> GOAL OF THE EXERCISE: Every picture should be left out, but the lines below must be repeated exactly.

> SOURCE INFORMATION:
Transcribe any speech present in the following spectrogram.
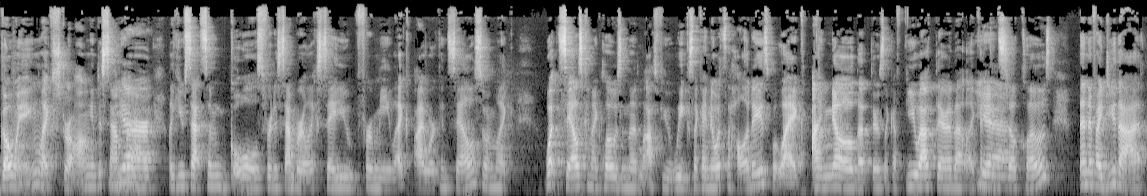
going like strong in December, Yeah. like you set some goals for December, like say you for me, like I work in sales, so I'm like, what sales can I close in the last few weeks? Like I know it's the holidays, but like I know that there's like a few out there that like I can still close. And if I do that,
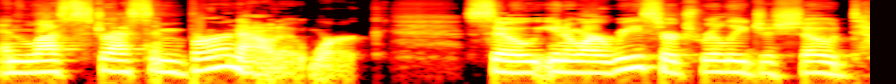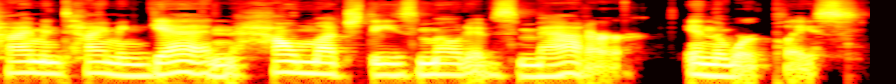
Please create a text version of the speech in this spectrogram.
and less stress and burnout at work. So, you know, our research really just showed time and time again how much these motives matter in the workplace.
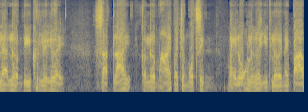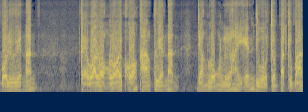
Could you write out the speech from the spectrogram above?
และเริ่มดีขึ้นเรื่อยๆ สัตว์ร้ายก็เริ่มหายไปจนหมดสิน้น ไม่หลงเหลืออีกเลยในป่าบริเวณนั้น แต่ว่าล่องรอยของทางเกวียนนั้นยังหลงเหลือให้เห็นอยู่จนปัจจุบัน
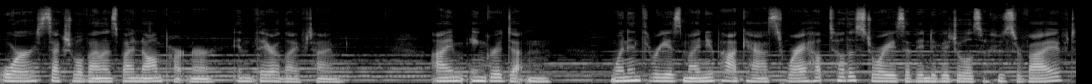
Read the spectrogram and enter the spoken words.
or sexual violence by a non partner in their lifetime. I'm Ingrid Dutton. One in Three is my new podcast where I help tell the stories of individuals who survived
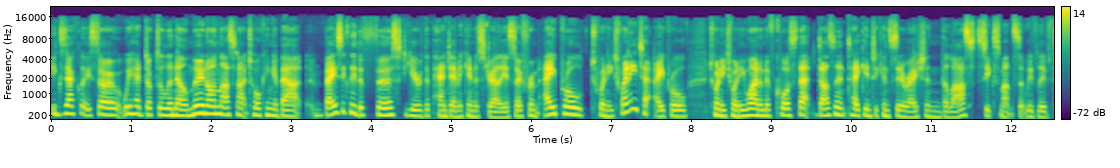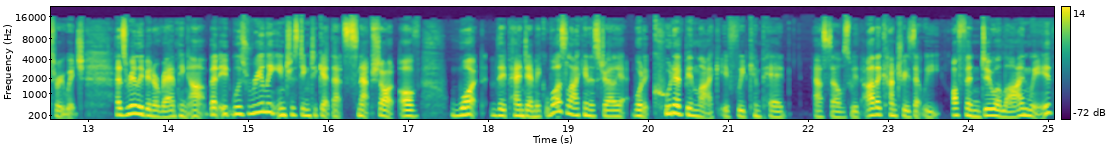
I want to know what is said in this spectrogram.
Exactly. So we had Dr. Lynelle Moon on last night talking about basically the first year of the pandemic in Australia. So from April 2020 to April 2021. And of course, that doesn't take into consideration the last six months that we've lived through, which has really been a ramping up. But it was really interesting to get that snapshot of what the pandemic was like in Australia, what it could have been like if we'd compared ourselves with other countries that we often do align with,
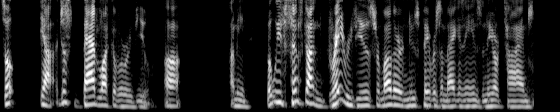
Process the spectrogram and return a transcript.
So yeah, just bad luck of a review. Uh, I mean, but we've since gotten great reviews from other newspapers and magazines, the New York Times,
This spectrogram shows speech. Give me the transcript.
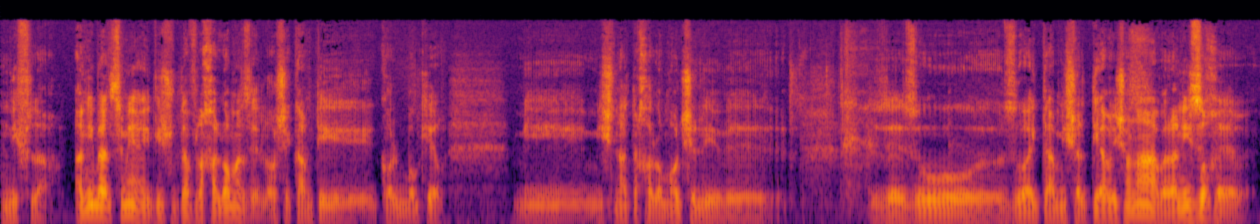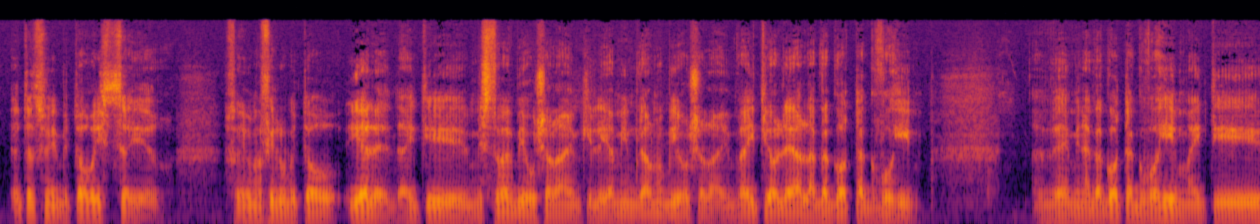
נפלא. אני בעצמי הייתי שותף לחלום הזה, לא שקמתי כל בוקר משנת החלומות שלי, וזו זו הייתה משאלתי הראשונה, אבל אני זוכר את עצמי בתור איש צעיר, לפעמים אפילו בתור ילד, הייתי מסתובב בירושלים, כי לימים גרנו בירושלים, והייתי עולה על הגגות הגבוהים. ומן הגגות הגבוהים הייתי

> RESPONSE TO THE EXERCISE:
Transcribe any speech present in the following spectrogram.
going like strong in December, Yeah. like you set some goals for December, like say you for me, like I work in sales, so I'm like, what sales can I close in the last few weeks? Like I know it's the holidays, but like I know that there's like a few out there that like I can still close. And if I do that,
Please create a text version of the speech in this spectrogram.
and less stress and burnout at work. So, you know, our research really just showed time and time again how much these motives matter in the workplace.
Could you write out the speech from the spectrogram above?
และเริ่มดีขึ้นเรื่อยๆ สัตว์ร้ายก็เริ่มหายไปจนหมดสิน้น ไม่หลงเหลืออีกเลยในป่าบริเวณนั้น แต่ว่าล่องรอยของทางเกวียนนั้นยังหลงเหลือให้เห็นอยู่จนปัจจุบัน
Read the spectrogram and enter the spoken words.
or sexual violence by a non partner in their lifetime. I'm Ingrid Dutton. One in Three is my new podcast where I help tell the stories of individuals who survived
I want to know what is said in this spectrogram.
Exactly. So we had Dr. Lynelle Moon on last night talking about basically the first year of the pandemic in Australia. So from April 2020 to April 2021. And of course, that doesn't take into consideration the last six months that we've lived through, which has really been a ramping up. But it was really interesting to get that snapshot of what the pandemic was like in Australia, what it could have been like if we'd compared ourselves with other countries that we often do align with,
Process the spectrogram and return a transcript.
So yeah, just bad luck of a review. Uh, I mean, but we've since gotten great reviews from other newspapers and magazines, the New York Times,
This spectrogram shows speech. Give me the transcript.
נפלא. אני בעצמי הייתי שותף לחלום הזה, לא שקמתי כל בוקר משנת החלומות שלי, וזו זו הייתה משאלתי הראשונה, אבל אני זוכר את עצמי בתור איש צעיר, לפעמים אפילו בתור ילד, הייתי מסתובב בירושלים, כי לימים גרנו בירושלים, והייתי עולה על הגגות הגבוהים. ומן הגגות הגבוהים הייתי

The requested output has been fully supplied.